Stored records:
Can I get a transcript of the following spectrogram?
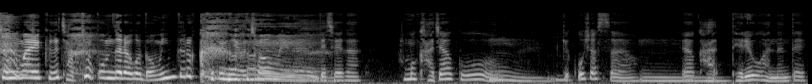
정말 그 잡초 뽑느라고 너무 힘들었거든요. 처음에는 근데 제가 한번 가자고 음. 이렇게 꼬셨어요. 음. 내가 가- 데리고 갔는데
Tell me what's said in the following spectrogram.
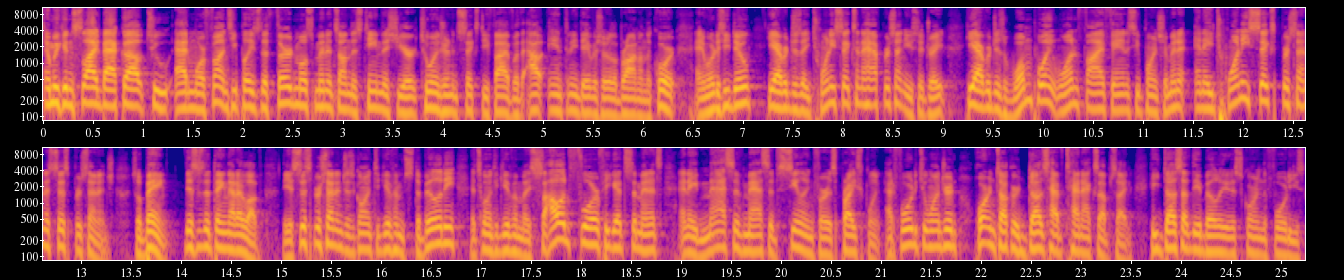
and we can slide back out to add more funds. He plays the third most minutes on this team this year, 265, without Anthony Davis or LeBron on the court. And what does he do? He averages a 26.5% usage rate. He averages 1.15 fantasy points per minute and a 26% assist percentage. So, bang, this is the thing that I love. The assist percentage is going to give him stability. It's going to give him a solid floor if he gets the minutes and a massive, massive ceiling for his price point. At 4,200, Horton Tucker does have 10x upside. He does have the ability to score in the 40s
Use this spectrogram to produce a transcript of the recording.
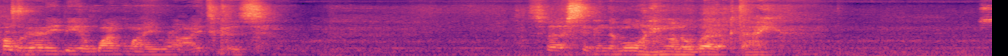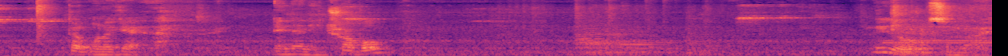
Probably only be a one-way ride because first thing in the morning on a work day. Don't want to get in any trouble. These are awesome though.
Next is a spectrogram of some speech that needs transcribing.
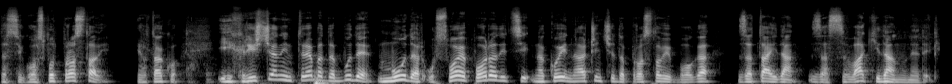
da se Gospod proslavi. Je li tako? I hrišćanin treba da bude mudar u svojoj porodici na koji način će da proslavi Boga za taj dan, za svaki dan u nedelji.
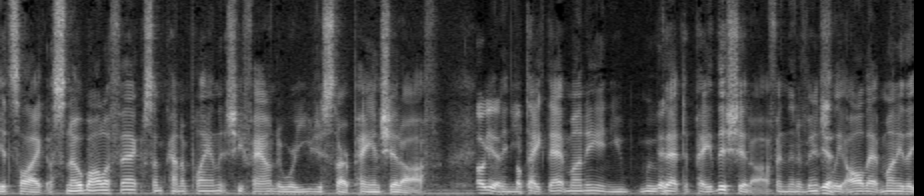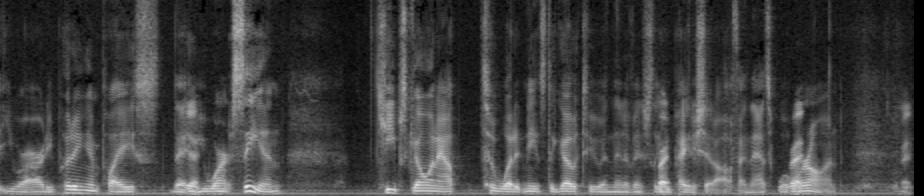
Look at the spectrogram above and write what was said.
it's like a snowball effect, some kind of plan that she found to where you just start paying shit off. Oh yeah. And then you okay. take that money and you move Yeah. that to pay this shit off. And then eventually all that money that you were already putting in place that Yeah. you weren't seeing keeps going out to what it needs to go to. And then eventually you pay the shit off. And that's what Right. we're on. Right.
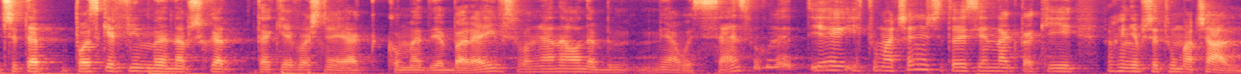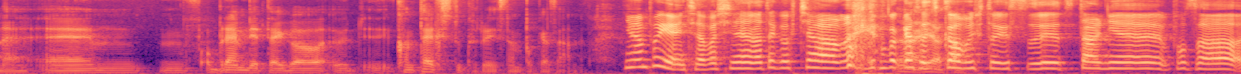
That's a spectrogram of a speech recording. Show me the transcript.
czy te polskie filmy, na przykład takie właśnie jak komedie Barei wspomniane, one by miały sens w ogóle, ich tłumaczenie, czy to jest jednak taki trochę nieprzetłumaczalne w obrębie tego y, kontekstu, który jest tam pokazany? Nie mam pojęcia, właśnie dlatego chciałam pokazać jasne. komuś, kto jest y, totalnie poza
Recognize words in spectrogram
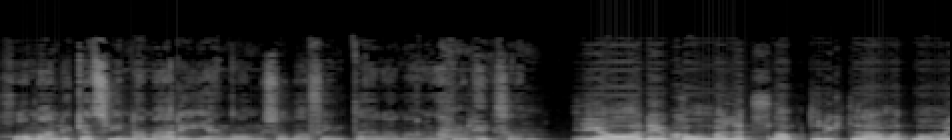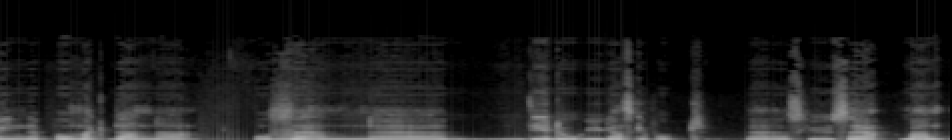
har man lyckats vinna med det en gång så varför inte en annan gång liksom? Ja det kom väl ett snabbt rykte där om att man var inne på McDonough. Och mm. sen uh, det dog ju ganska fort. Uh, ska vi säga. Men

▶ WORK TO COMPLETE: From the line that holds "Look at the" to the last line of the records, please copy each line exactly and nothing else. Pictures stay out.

▶ RESPONSE TO THIS EXERCISE:
Look at the spectrogram above and write what was said.
it's like a snowball effect, some kind of plan that she found to where you just start paying shit off. Oh yeah. And then you okay. take that money and you move Yeah. that to pay this shit off. And then eventually all that money that you were already putting in place that Yeah. you weren't seeing keeps going out to what it needs to go to. And then eventually you pay the shit off. And that's what Right. we're on. Right.
That's a spectrogram of a speech recording. Show me the transcript.
czy te polskie filmy, na przykład takie właśnie jak komedie Barei wspomniane, one by miały sens w ogóle, ich tłumaczenie, czy to jest jednak taki trochę nieprzetłumaczalne w obrębie tego y, kontekstu, który jest tam pokazany? Nie mam pojęcia, właśnie dlatego chciałam pokazać jasne. komuś, kto jest y, totalnie poza
Recognize words in spectrogram
har man lyckats vinna med det en gång så varför inte en annan gång liksom? Ja det kom väl ett snabbt rykte där om att man var inne på McDonough. Och mm. sen uh, det dog ju ganska fort. Uh, ska vi säga. Men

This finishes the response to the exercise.